Queen's Nursing Institute, Royal College of Nursing. Outstanding models of district nursing: a joint project identifying what makes an outstanding district nursing service. 2019. (accessed 31 March 2020)

Royal College of Nursing. Confirmation of death by registered nurses. 2019. (accessed 31 March 2020)

St Catherine's Hospice. Resources and training. 2020. (accessed 31 March 2020)

Verification of expected death in the community: role of the community specialist practitioner

02 May 2020
Volume 25 · Issue 5


In 2019, the Royal College of Nursing (RCN) and Queen's Nursing Institute (QNI) recognised a significant reduction in the number of qualified district nurses (those who hold the Community Specialist Practitioner (CSP) qualification). Community nursing is an evolving role, and, with the role of community nurse expanding, the role of the CSP in supporting teams to adapt to the development of the role is more important than ever. As a leader, the CSP possesses skills in leadership and co-ordination of the team, alongside specialist knowledge of the provision of nursing care in community settings.

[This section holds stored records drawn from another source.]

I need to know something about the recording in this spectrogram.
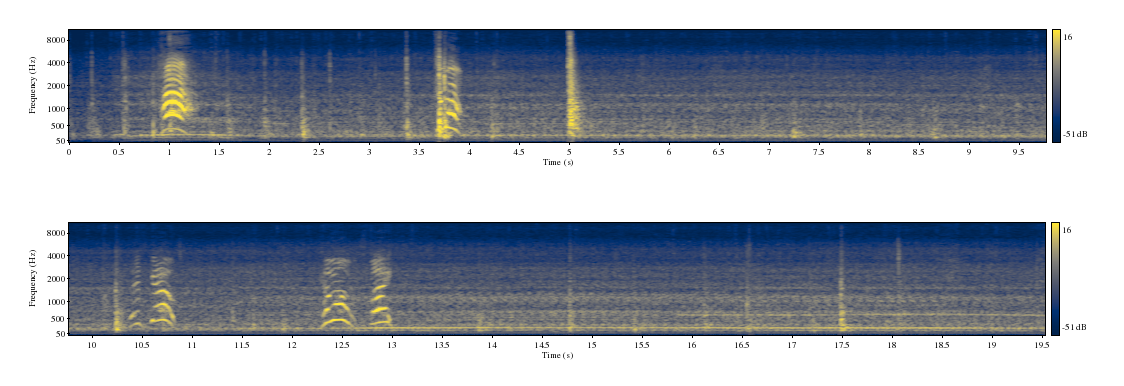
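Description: A pickup truck engine hums steadily.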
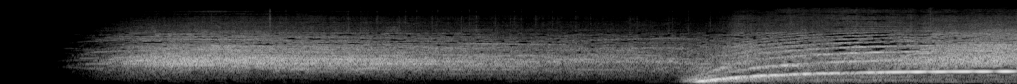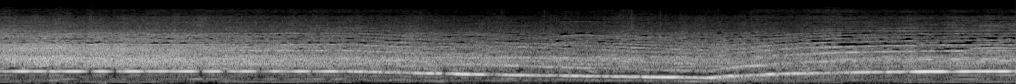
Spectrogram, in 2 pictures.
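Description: A steady rushing noise for the first several seconds, then a siren-like wail that winds up from a low pitch to a steady high tone, holds, slides down for a few seconds and winds back up again near the end.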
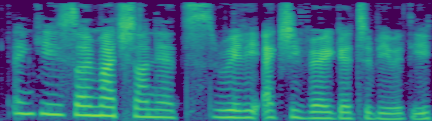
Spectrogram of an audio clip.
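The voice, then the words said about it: Strong British-sounding accent. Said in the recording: “such a strong British accent”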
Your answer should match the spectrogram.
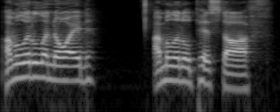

This article seeks to explore the hidden practice of verification of expected adult deaths by registered nurses and how the CSP role is integral in developing and embedding this skill within a team.

The Nursing and Midwifery Council (NMC) (2018) highlighted registered nurses' responsibility to ‘recognise and respond compassionately to the needs of those who are in the last few days and hours of life’. This can be considered in accordance with the North West End of Life Care Model (NHS England, 2015), which defines end-of-life care as a process that continues beyond the death of the patient. This model supports nurse-led verification of death where possible, with nurses best placed to respond with compassion and to maintain responsibility for the patient and their family after death has occurred.

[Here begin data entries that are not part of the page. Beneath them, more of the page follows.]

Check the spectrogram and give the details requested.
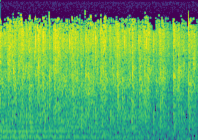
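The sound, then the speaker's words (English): A church audience claps steadily during a morning service, a dense, continuous crackle of many hands at an even loudness for about four seconds, with no voices over it. “Go ahead, you can clap.”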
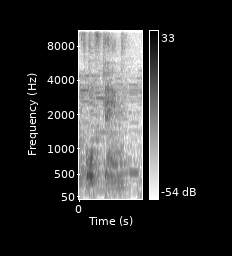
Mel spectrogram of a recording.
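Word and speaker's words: Wolfgang: actually the same guy Wolf Gang folk or Wolf Gang if you want to pronounce it as the in Germany but the album there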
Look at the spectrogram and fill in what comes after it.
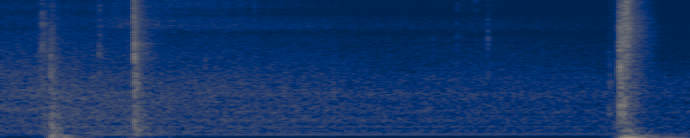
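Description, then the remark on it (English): A car door clicks open and thunks shut, followed a few seconds later by another solid slam, with a low steady hum in the background and no talking. “Now, please, get in the car.”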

It is relevant to recognise the difference between verification and certification of death. English law states that verification of an expected death does not need to be completed by a doctor (British Medical Association, 2019). The Royal College of Nursing (RCN) (2019) expands on this definition, describing verification of death as the process of confirming that death has occurred. Hospice UK (2019) further elaborates on this, adding that a nurse verifying death would also clarify the identity of the person who has died, note any implantable devices and make relevant notifications of any infectious diseases. Hospice UK (2019) then continues to describe certification of death as the completion of a medical certificate by a registered medical practitioner, detailing the cause of death as required by the Births, Deaths and Marriages Act (1953).

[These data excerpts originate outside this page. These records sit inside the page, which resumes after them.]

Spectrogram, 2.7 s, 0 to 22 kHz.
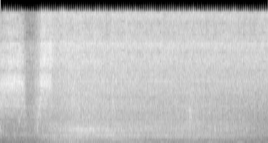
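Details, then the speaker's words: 1995 Audi A6, 5-speed, 67,000 miles, engine revving and settling with a steady airy hiss over the running noise. Vacuum leak from an old, brittle, cracked rubber vacuum line, which was replaced. "You can actually hear the vacuum leak. The hissing sound is the vacuum leak."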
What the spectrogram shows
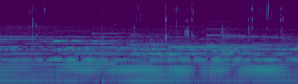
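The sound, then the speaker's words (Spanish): Several soft, wet squelching clicks pop up irregularly, brief and fairly faint, over a steady low humming drone with no talking. “Después de cuatro estantes, escuché un chasquido húmedo”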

Register now to continue reading

Thank you for visiting Community Nursing and reading some of our peer-reviewed resources for district and community nurses. To read more, please register today. You’ll enjoy the following great benefits:

What's included

  • Limited access to clinical or professional articles

  • New content and clinical newsletter updates each month